I'd suggest taking a certain set of already-answered, non-active questions each week, and turning them over to the community for "summarization". Interested parties would then submit a one-page-ish summary of the best thinking on the subject, condensed from the answers. After a suitable period (a week? two?) to collect the various summaries, the community would vote on which summary is best (using the traditional upvote/downvote method.) After a suitable time period, the highest-ranked summary would become the "community accepted answer" for the question, and would go at the top of the answers, in "community wiki" mode. The author of the accepted summary could get, say, 50 or 100 rep points, and a badge.
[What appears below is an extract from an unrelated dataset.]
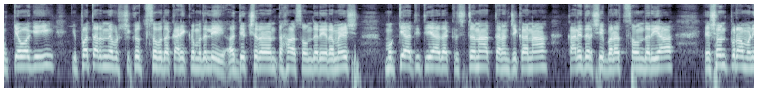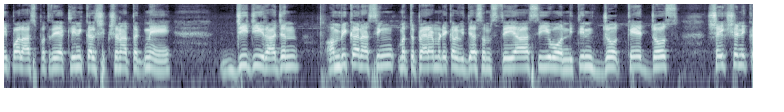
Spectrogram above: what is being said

  • 5
    I don't like the proposed solution at all, but +1 for succinctly identifying a conceptual flaw in SO. Commented Aug 3, 2009 at 18:25
  • 2
    Maybe minus reppoints if people ask duplicate questions and are then closed as such. Give an incentive to find the duplicate before asking
    – redsquare
    Commented Aug 3, 2009 at 18:47

I think it would be beneficial to encourage more upvoting and downvoting, to help the better answers rise to the top (and the poorer answers sink).
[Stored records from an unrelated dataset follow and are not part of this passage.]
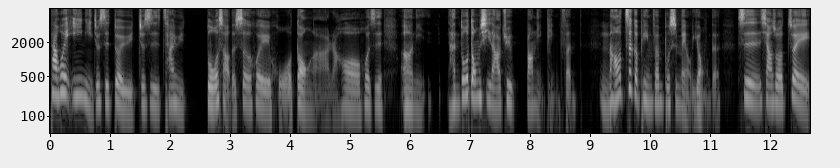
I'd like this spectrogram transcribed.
他会依你就是对于就是参与多少的社会活动啊，然后或是呃你很多东西，然后去帮你评分。嗯。然后这个评分不是没有用的，是像说最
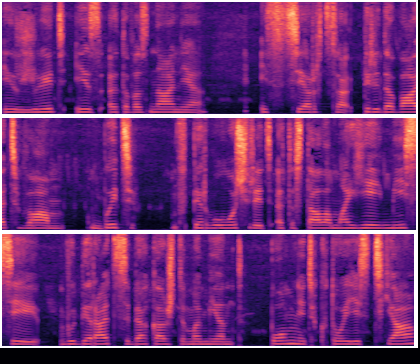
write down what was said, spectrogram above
и жить из этого знания, из сердца, передавать вам, быть в первую очередь это стало моей миссией выбирать себя каждый момент, помнить, кто есть я,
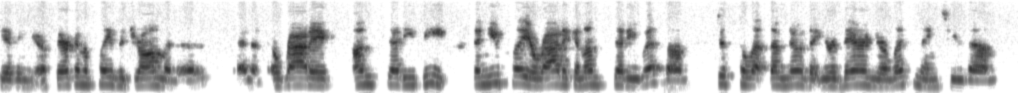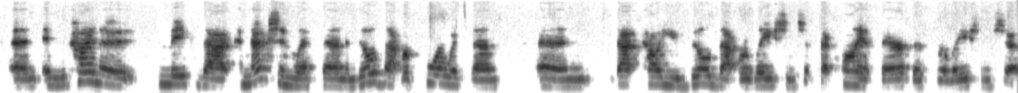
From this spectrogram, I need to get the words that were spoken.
giving you. If they're going to play the drum and, and an erratic, unsteady beat, then you play erratic and unsteady with them just to let them know that you're there and you're listening to them. And, and you kind of make that connection with them and build that rapport with them. And that's how you build that relationship, that client therapist relationship.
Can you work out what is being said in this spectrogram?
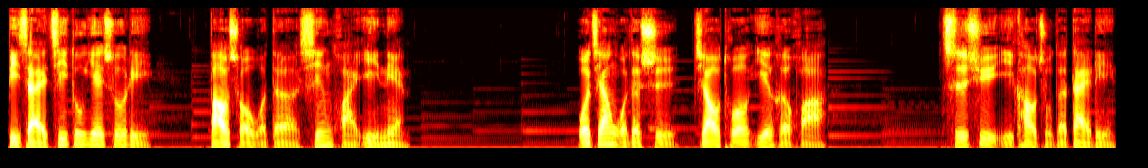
必在基督耶稣里保守我的心怀意念。我将我的事交托耶和华，持续倚靠主的带领。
One way to effect this would be to allow users over a certain reputation threshhold to downvote without penalty, and to give them up to 5 upvotes per answer. This way, people who are dedicated members of the community, who can be trusted, can have some extra weight in these matters.

  • 3
    Hmm... I'd be ok with the "downvote without penalty" idea; frankly, it's largely irrelevant for high-rep users anyway. But i'm dead against giving them more than a single up-vote per answer. One man, one vote - anything else makes votes completely irrelevant.
    – Shog9
    Commented Aug 3, 2009 at 18:20
  • @Shog9: how do you figure? Why is weighted voting making votes irrelevant? If there is an answer I think is really excellent, why shouldn't I be able to give it more than one vote? Movie reviewers are able to give a number of stars to rate a film, in addition to a thumbs-up/thumbs down indication. Commented Aug 3, 2009 at 18:23
  • 3
    @Shog9: As opposed to now, when votes are intelligently and consistently applied by all parties? Commented Aug 3, 2009 at 18:24
  • 1
    @Pesto: yes. The careful consideration given to voting by all users of SO is a shining example of democracy in action. Just like senatorial elections in the US. It's enough to bring a tear to my eye... @Michael Dorfman: If you see an answer with five up-votes now, it's a pretty safe guess that... 5 people liked it. With your system, it'd be "5 people, or one person in the top 30".
    – Shog9
    Commented Aug 3, 2009 at 18:37
  • maybe a question/answer upvoted by a 'specialist' could carry extra weight/color...or something
    – redsquare
    Commented Aug 3, 2009 at 18:50
  • 1
    @Shog9: It brings a tear to my eye, too, but probably not for the same reason. Commented Aug 3, 2009 at 19:20
  • 1
    I wouldn't want more than 1 vote. Commented Nov 10, 2009 at 16:25

I would like to see the people who have upvoted (if all upvotes are from mrskeet et al or a tag specialist then you know its a rock solid answer).

Otherwise it might be nice to see the average rep of the people who have up/downvoted.

  • nice idea! t would be a good mechanism
    – Daniele B
    Commented May 29, 2012 at 0:18

Just based on my experience, I think a better way to search the existing questions would be somewhat useful. Because usually people just give up on their first search and start posting questions, expecially when they need responses fast.

Also it would be great to be able to somewhat merge questions that are similar. I dont know if this has been implemented or not.

You must log in to answer this question.

Not the answer you're looking for? Browse other questions tagged .